|Kinsol Trestle, Fall 2011|
Once upon a time I was an avid hiker and backpacker. A serious accident in the mid-nineties put end to that, and most of the walks or gentle hikes I've done since have been with the dogs. Recently, those walks have been reduced to slow gentle strolls along the beach as my old dogs can no longer do anything more.
Saturday, after taking Sadie for a walk along the shore line, taking Charley for her little crawl around the block, and checking out a local art show, I decided to capitalize on the fall weather and head for the hills sans canines.* Being a weekend, I was pretty sure my destination would also attract enough other hikers, walkers, cyclists, and equestrians to keep me safe from bears, cougars and two legged beasts. I stuffed some supplies in my daypack and headed out for the Cowichan Valley Trail (part of the Trans Canada Trail system) and Kinsol Trestle, near Shawnigan Lake about forty-five minutes south west of here. The weather inland was overcast and misty, but not sufficiently wet to deter me.
The Trans Canada Trail is 16,000 kilometer trail (many parts still under construction) which winds through every province and territory. Once completed, it will be the largest trail of its kind in the world.
The Cowichan Valley Trail section is 120 km, much of it on former railway beds, making for flat, easy walking through beautiful forests, alongside lakes and rivers, and connecting community to community. The trail accommodates walking, cycling and horseback riding - no motorized vehicles (thank goodness). **
Kinsol Trestle, also known as Koksilah River Trestle, is a wooden railway trestle crossing the Koksila River. The original trestle was completed in 1920, at 144 ft high and 617 feet long - the largest wooden trestle in the Commonwealth and one of the highest railway trestles in the world.
|It's a long way down!|
In 1979, the last train crossed the aging structure, and a year later it was abandoned. In 2007, the Cowichan Valley Regional District looked at restoring the trestle and the community rallied to the challenge of raising funds, finding partners, and volunteering. The newly restored trestle, true to its original roots in structure and material, reopened to the public this summer, connecting north and south sections of the Trans Canada Trail on Vancouver Island.
I started at the south end, as that is the designated 'public access' end, though I have since found out the north end is just as accessible and certainly closer for me. After an easy 20 minute walk in, on a wide, flat path through towering evergreens, I reached the trestle where volunteers were busy doing some restoration projects on the ground and paths around the base of the trestle. A film crew was also present - they have been following its restoration story from day one for a TV promotional documentary about the Trans Canada Trail. (One day you may see my smiling face on TV, as they grabbed me for an impromptu interview! )
I also ended up chatting with the videographer for about half an hour, and learned much more about the fascinating area than I could have ever learned online - from the thrill of seeing a herd of elk just over the hill while they were in a helicopter filming the five cranes lifting the timbers for the trestle, to the significance of the Roman numerals carved into the old timbers, construction marks bearing information of incline and curve so the finished structure would enable the trains to make the 3% grade hauling a full load.

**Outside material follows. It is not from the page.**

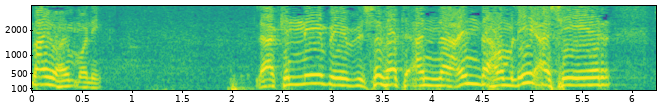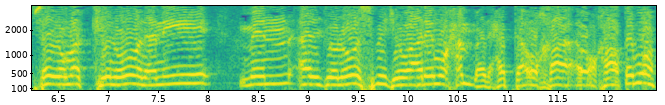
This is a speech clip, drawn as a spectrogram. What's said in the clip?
ما يهمني. لكني بصفة أن عندهم لي أسير سيمكنونني من الجلوس بجوار محمد حتى أخاطبه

|Roman Numberals in old timber tell a story|
While the new construction currently sticks out like a bit of a sore thumb in the wilderness, the steel used was specifically designed to discolour to look old, and the newer timbers used where the old ones were not restorable will soon age to blend in better with the surrounding timber. Ground cover will re-grow, and the paths to the bottom will hopefully protect the slopes and riverside from human damage.
|The towering trestle, from part way down.|
After photographing it from every angle, and climbing to the bottom and back up not once but three times (each time seeing a better place to shoot from or something else worthy of shooting), I was tempted by a sign on a more rustic trail – one which had been used as a bypass trail during construction. I followed this for a while, enjoying the beautiful river, trees, sound of birds, and occasional chat with other hikers.
|Fall scene on Koksilah River|
|A wee little river for such a huge trestle!|
|Towering evergreens of the Cowichan Valley|
I returned to the trestle and headed along the Cowichan Valley Trail north to the road where I would park if I approached the trestle from the Duncan end, then backtracked south again to return to my car and head home. Four hours of outdoor tromping has me eager to do more of the same, or to haul the bike out of the shed and cycle the trail as far as time allows.
While walking with the dogs will continue to be my first priority in the outdoors, I think the Elder College walking and gentle hiking groups will have a new member when the spring program commences in March.
It was an amazing day.
* Dogs are allowed on the Cowichan Valley Trail and Kinsol Trestle, but are supposed to be kept onleash. Sadly, not everyone honors this, and while I was there a black and white lab cross failed to return to its owner and is still missing today.
** The information on the trails and trestle was paraphrased from the signs posted in the area. More information can be found at www.kinsoltrestle.ca and at the CVRD website.